# [Exercise details]
Go through the material below and copy each line where the word "Written" appears.

# [The records]
※

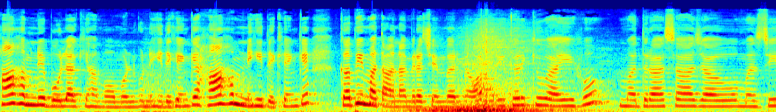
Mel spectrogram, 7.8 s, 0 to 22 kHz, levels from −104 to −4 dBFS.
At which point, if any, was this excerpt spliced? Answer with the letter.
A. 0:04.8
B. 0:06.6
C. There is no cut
A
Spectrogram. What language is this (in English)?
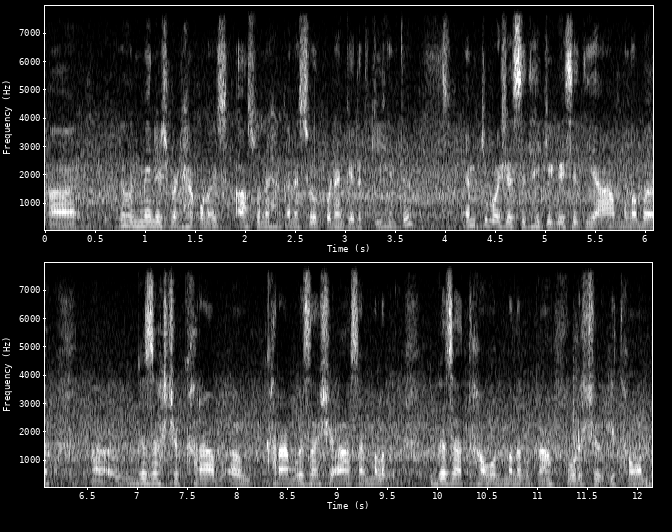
Kashmiri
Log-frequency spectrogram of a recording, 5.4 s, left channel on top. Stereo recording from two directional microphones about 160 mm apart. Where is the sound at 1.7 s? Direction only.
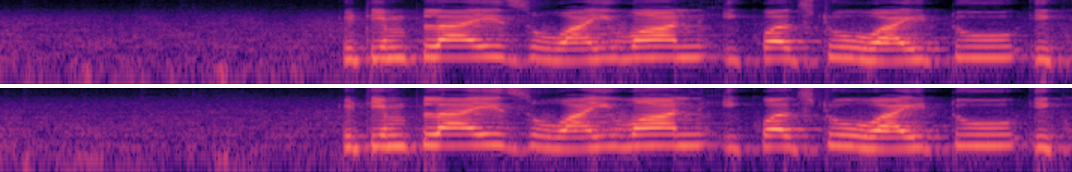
25° right (ahead or behind).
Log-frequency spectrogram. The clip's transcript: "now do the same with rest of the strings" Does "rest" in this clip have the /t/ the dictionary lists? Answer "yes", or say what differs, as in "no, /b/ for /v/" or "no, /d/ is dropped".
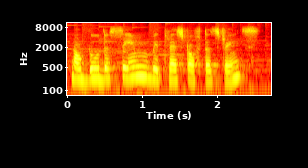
yes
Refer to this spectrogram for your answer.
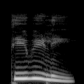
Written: ಧವಲಿ

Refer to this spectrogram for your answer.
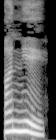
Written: ಆನಯ

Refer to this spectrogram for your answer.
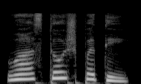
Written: ವಾಸ್ತೋಷ್ಪತಿ

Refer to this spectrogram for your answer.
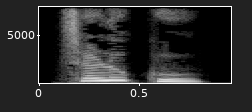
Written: ಚಿಲಕೆ

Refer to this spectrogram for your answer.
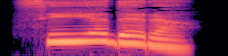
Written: ಸಯ್ತಿರ್

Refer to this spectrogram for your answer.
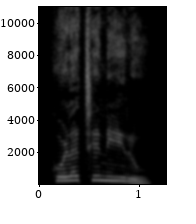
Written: ಕೊಳಚೆನೀರು

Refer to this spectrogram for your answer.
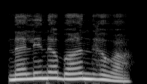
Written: ನಲಿನಬಾಂಧವ

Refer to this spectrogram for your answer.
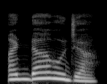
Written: ಅಡ್ಡಾವುಜ

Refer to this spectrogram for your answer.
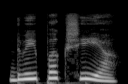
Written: ದ್ವಿಪಕ್ಷೀಯ

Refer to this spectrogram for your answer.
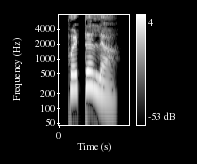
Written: ಪಟಲ

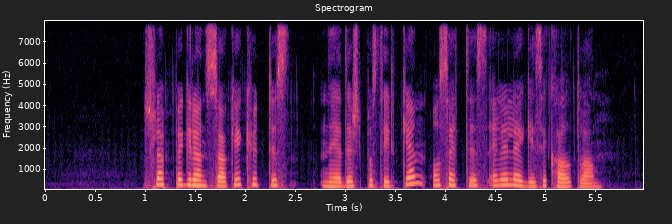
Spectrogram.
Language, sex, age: Norwegian, female, 31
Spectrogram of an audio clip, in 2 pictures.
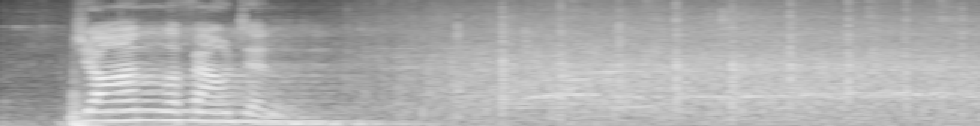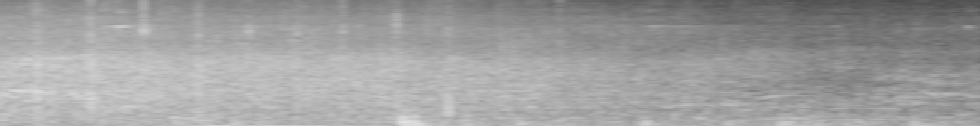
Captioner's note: cheering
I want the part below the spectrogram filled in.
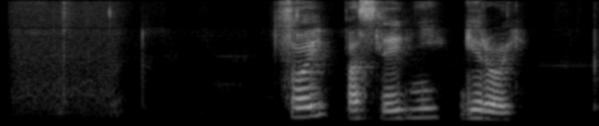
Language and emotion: Russian, positive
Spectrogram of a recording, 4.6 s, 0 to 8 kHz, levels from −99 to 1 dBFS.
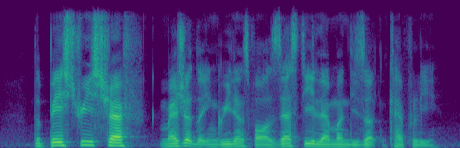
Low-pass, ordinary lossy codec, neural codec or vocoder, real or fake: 7.2 kHz; Opus, 64 kbps; none; real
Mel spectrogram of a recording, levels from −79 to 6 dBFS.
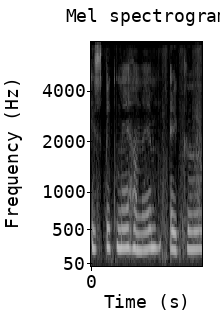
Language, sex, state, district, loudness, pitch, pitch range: Urdu, female, Andhra Pradesh, Anantapur, -25 LUFS, 245 Hz, 240-255 Hz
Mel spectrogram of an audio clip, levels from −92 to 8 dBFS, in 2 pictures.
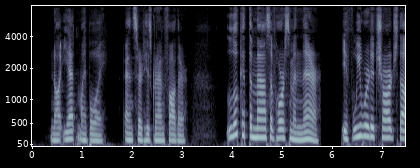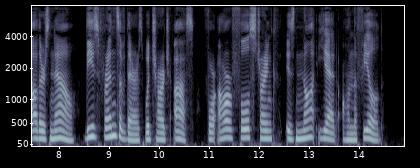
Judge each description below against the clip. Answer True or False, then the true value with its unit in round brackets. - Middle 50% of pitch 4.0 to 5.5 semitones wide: True (4.9 semitones)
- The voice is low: False (160 Hz)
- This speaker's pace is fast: False (155 wpm)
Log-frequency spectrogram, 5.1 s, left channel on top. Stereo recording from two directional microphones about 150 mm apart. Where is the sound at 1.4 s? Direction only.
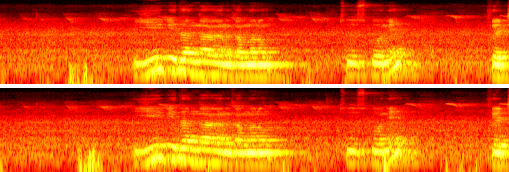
5° right (ahead or behind).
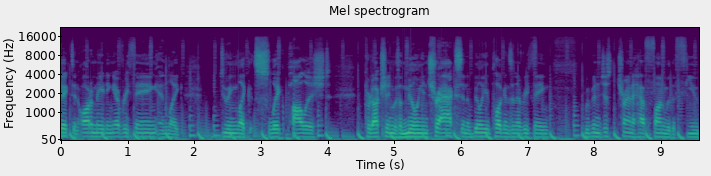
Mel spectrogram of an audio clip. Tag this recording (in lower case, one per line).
music
speech
techno
electronic music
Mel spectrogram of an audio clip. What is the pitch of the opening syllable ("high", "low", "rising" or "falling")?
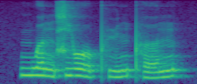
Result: falling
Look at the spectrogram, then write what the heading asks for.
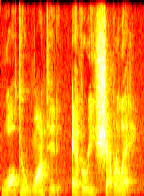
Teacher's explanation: the W and the V get the B sound but it's got a hint of a v in there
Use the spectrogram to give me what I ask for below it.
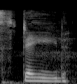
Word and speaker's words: stade: Well, yeah, in English today it's pronounced stade. I don't know how they pronounced it way back when, but today it is pronounced stade.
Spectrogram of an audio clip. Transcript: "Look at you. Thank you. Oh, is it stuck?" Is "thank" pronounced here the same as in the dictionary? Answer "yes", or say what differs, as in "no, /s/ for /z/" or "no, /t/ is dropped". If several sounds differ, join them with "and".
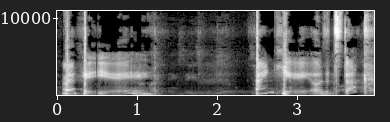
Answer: yes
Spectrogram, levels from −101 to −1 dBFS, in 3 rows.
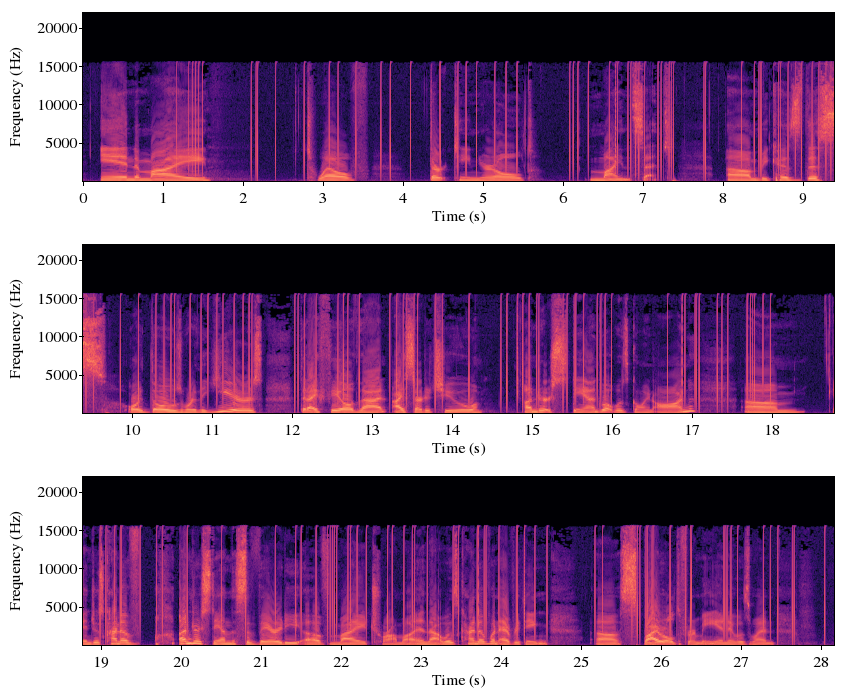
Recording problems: distortion; slight; 10 dB below the speech
crackle, like an old record; loud; 8 dB below the speech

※

# [Response to the exercise]
Written: ಧವಲಿ
Written: ಆನಯ
Written: ವಾಸ್ತೋಷ್ಪತಿ
Written: ಚಿಲಕೆ
Written: ಸಯ್ತಿರ್
Written: ಕೊಳಚೆನೀರು
Written: ನಲಿನಬಾಂಧವ
Written: ಅಡ್ಡಾವುಜ
Written: ದ್ವಿಪಕ್ಷೀಯ
Written: ಪಟಲ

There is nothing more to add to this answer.